PROBLEM DETAILS:
A verbatim copy of the data is wanted, minus any picture in it.

RECORD EXTRACTS:
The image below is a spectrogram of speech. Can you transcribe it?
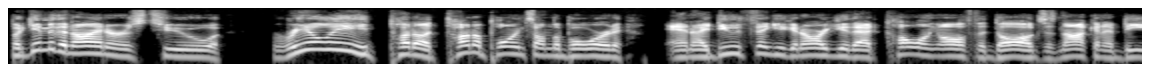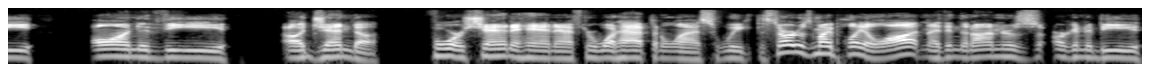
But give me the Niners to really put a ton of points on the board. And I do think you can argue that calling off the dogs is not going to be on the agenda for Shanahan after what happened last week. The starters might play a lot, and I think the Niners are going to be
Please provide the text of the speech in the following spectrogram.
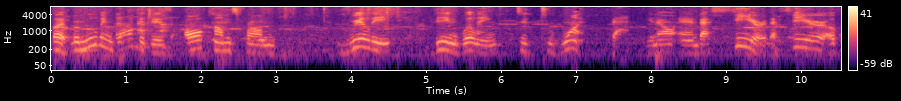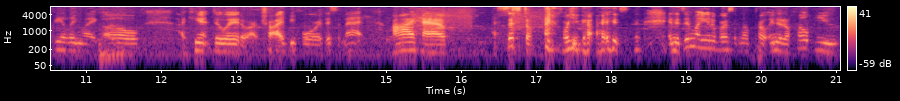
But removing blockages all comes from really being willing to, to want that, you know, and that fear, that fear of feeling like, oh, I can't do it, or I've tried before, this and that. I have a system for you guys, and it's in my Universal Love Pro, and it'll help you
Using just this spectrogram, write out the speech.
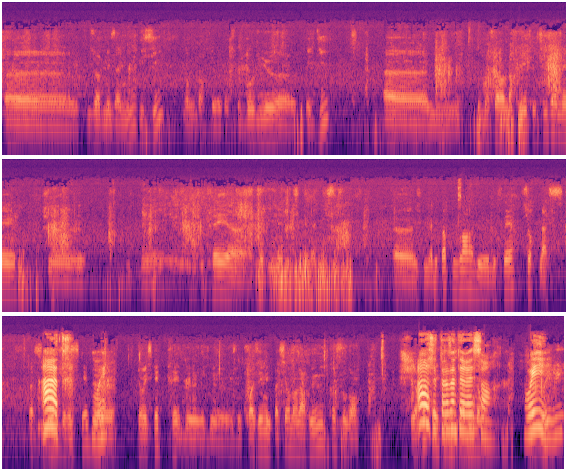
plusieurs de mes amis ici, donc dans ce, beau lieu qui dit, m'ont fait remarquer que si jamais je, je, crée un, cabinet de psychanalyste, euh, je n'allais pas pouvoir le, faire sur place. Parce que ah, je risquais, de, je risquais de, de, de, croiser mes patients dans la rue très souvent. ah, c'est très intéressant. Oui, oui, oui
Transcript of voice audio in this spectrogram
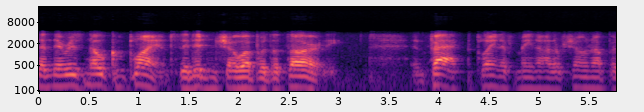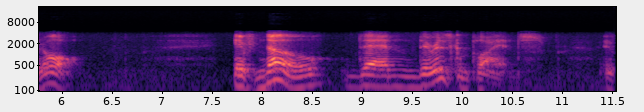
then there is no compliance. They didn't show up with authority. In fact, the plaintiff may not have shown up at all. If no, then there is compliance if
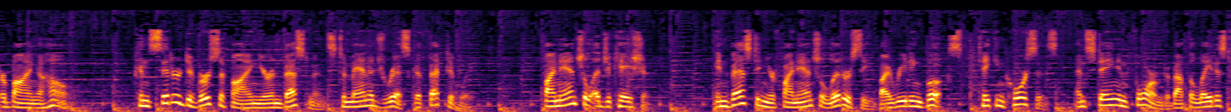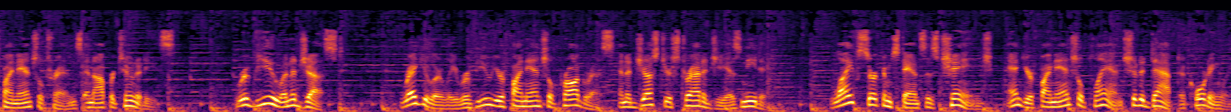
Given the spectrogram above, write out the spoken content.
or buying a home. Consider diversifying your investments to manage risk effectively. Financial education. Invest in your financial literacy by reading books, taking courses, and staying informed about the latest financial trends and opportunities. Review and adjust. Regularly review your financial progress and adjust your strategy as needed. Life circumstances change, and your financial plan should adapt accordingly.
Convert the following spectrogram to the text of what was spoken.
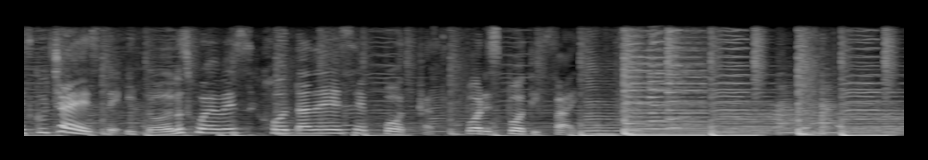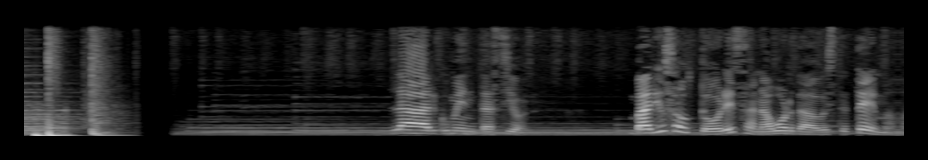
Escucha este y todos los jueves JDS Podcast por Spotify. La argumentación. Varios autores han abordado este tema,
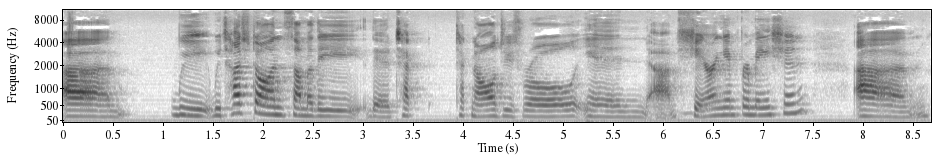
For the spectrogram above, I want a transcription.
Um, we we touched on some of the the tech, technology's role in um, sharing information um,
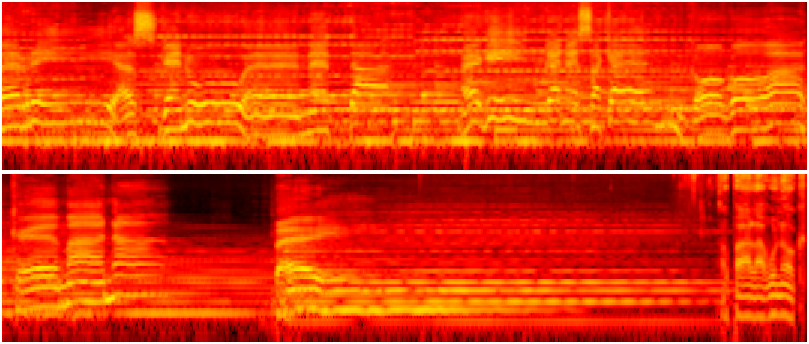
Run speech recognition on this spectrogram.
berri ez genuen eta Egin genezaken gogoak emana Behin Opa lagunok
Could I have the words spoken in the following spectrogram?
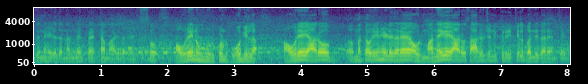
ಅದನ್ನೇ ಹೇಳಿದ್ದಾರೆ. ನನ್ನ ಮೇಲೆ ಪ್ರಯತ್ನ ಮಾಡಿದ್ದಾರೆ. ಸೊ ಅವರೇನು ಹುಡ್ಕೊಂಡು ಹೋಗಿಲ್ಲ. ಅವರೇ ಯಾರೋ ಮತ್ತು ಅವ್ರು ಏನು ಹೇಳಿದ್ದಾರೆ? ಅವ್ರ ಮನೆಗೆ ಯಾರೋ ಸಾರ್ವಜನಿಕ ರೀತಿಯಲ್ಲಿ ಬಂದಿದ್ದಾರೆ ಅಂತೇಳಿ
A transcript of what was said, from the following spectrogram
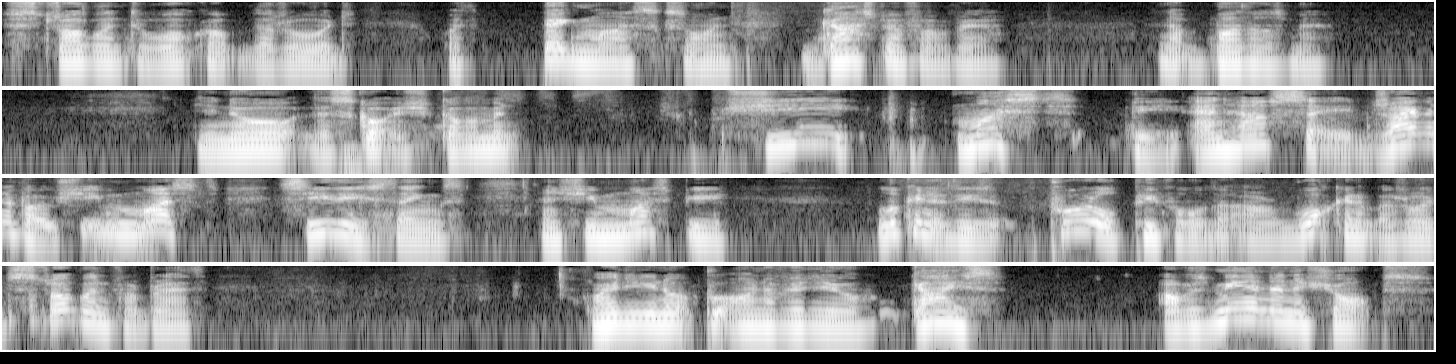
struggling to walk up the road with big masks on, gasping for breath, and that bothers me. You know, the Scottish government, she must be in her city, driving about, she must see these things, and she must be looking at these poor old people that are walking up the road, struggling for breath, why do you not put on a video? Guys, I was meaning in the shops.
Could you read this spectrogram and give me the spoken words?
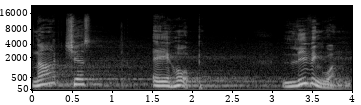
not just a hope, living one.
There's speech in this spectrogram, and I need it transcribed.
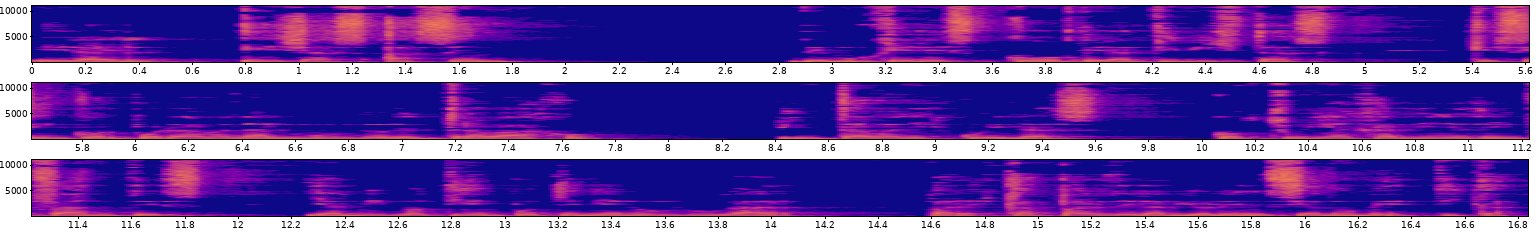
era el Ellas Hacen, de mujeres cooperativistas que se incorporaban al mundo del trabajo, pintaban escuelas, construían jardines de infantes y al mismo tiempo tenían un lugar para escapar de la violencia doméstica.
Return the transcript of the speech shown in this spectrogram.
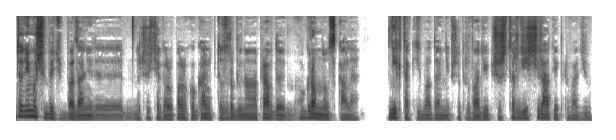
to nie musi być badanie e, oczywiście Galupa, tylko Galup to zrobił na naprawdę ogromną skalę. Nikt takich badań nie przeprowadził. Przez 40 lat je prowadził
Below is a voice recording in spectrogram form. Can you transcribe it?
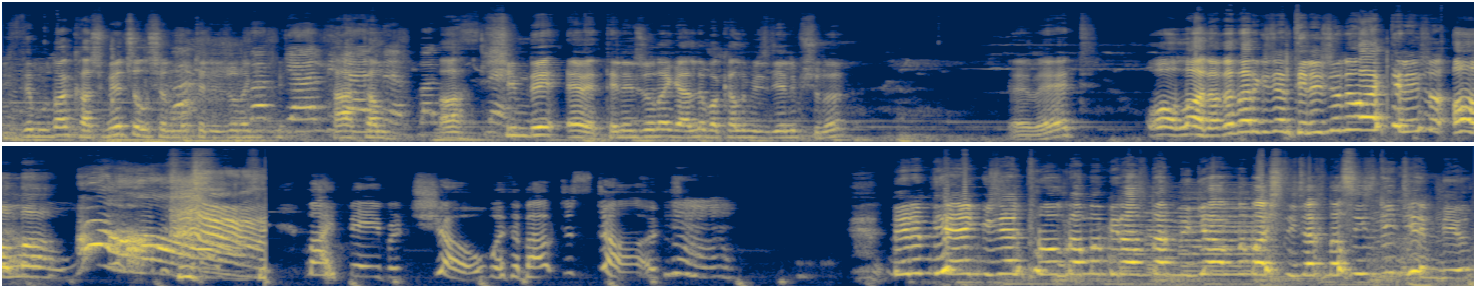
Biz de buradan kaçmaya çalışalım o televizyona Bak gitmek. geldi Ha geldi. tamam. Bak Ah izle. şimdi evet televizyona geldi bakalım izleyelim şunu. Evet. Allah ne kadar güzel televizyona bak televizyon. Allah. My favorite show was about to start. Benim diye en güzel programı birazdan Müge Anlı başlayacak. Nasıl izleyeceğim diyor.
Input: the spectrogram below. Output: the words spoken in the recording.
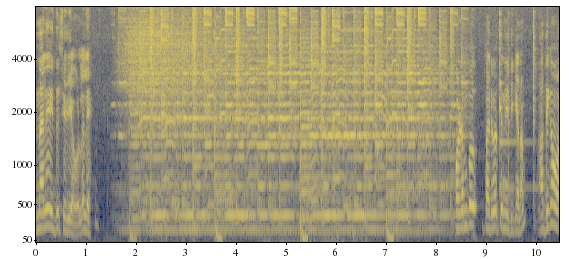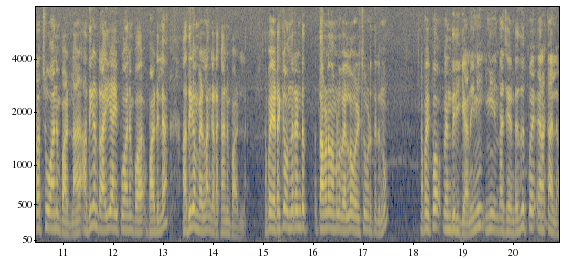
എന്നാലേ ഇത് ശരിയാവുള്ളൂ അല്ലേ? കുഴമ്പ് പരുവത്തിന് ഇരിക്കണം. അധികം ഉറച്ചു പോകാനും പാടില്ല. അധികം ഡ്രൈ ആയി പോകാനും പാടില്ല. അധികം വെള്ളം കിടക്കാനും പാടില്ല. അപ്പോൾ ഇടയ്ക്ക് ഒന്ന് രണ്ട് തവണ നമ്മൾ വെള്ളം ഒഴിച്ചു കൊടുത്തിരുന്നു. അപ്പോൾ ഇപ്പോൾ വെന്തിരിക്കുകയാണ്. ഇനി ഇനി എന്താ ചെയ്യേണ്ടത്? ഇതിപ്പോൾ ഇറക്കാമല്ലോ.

OUTPUT OF THE TASK:
The image below is a spectrogram of speech. Can you transcribe it?
But give me the Niners to really put a ton of points on the board. And I do think you can argue that calling off the dogs is not going to be on the agenda for Shanahan after what happened last week. The starters might play a lot, and I think the Niners are going to be
Please provide the text of the speech in the following spectrogram.
But removing blockages all comes from really being willing to, to want that, you know, and that fear, that fear of feeling like, oh, I can't do it, or I've tried before, this and that. I have a system for you guys, and it's in my Universal Love Pro, and it'll help you
Using just this spectrogram, write out the speech.
plusieurs de mes amis ici, donc dans ce, beau lieu qui dit, m'ont fait remarquer que si jamais je, je, crée un, cabinet de psychanalyste, euh, je n'allais pas pouvoir le, faire sur place. Parce que ah, je risquais, de, je risquais de, de, de, croiser mes patients dans la rue très souvent. ah, c'est très intéressant. Oui, oui, oui
Transcript of voice audio in this spectrogram
then there is no compliance. They didn't show up with authority. In fact, the plaintiff may not have shown up at all. If no, then there is compliance if
Given the spectrogram above, write out the spoken content.
or buying a home. Consider diversifying your investments to manage risk effectively. Financial education. Invest in your financial literacy by reading books, taking courses, and staying informed about the latest financial trends and opportunities. Review and adjust. Regularly review your financial progress and adjust your strategy as needed. Life circumstances change, and your financial plan should adapt accordingly.
Convert the following spectrogram to the text of what was spoken.
Escucha este y todos los jueves JDS Podcast por Spotify. La argumentación. Varios autores han abordado este tema,
For the spectrogram above, I want a transcription.
Um, we we touched on some of the the tech, technology's role in um, sharing information um,
Run speech recognition on this spectrogram.
berri ez genuen eta Egin genezaken gogoak emana Behin Opa lagunok
Could I have the words spoken in the following spectrogram?
ಅದನ್ನೇ ಹೇಳಿದ್ದಾರೆ. ನನ್ನ ಮೇಲೆ ಪ್ರಯತ್ನ ಮಾಡಿದ್ದಾರೆ. ಸೊ ಅವರೇನು ಹುಡ್ಕೊಂಡು ಹೋಗಿಲ್ಲ. ಅವರೇ ಯಾರೋ ಮತ್ತು ಅವ್ರು ಏನು ಹೇಳಿದ್ದಾರೆ? ಅವ್ರ ಮನೆಗೆ ಯಾರೋ ಸಾರ್ವಜನಿಕ ರೀತಿಯಲ್ಲಿ ಬಂದಿದ್ದಾರೆ ಅಂತೇಳಿ
A transcript of what was said, from the following spectrogram
struggling to walk up the road with big masks on, gasping for breath, and that bothers me. You know, the Scottish government, she must be in her city, driving about, she must see these things, and she must be looking at these poor old people that are walking up the road, struggling for breath, why do you not put on a video? Guys, I was meaning in the shops.
Could you read this spectrogram and give me the spoken words?
not just a hope, living one.
There's speech in this spectrogram, and I need it transcribed.
era el Ellas Hacen, de mujeres cooperativistas que se incorporaban al mundo del trabajo, pintaban escuelas, construían jardines de infantes y al mismo tiempo tenían un lugar para escapar de la violencia doméstica.
Return the transcript of the speech shown in this spectrogram.
to nie musi być badanie e, oczywiście Galupa, tylko Galup to zrobił na naprawdę ogromną skalę. Nikt takich badań nie przeprowadził. Przez 40 lat je prowadził
Below is a voice recording in spectrogram form. Can you transcribe it?
Biz de buradan kaçmaya çalışalım o televizyona Bak gitmek. geldi Ha geldi. tamam. Bak Ah izle. şimdi evet televizyona geldi bakalım izleyelim şunu. Evet. Allah ne kadar güzel televizyona bak televizyon. Allah. My favorite show was about to start. Benim diye en güzel programı birazdan Müge Anlı başlayacak. Nasıl izleyeceğim diyor.
Input: the spectrogram below. Output: the words spoken in the recording.
എന്നാലേ ഇത് ശരിയാവുള്ളൂ അല്ലേ? കുഴമ്പ് പരുവത്തിന് ഇരിക്കണം. അധികം ഉറച്ചു പോകാനും പാടില്ല. അധികം ഡ്രൈ ആയി പോകാനും പാടില്ല. അധികം വെള്ളം കിടക്കാനും പാടില്ല. അപ്പോൾ ഇടയ്ക്ക് ഒന്ന് രണ്ട് തവണ നമ്മൾ വെള്ളം ഒഴിച്ചു കൊടുത്തിരുന്നു. അപ്പോൾ ഇപ്പോൾ വെന്തിരിക്കുകയാണ്. ഇനി ഇനി എന്താ ചെയ്യേണ്ടത്? ഇതിപ്പോൾ ഇറക്കാമല്ലോ.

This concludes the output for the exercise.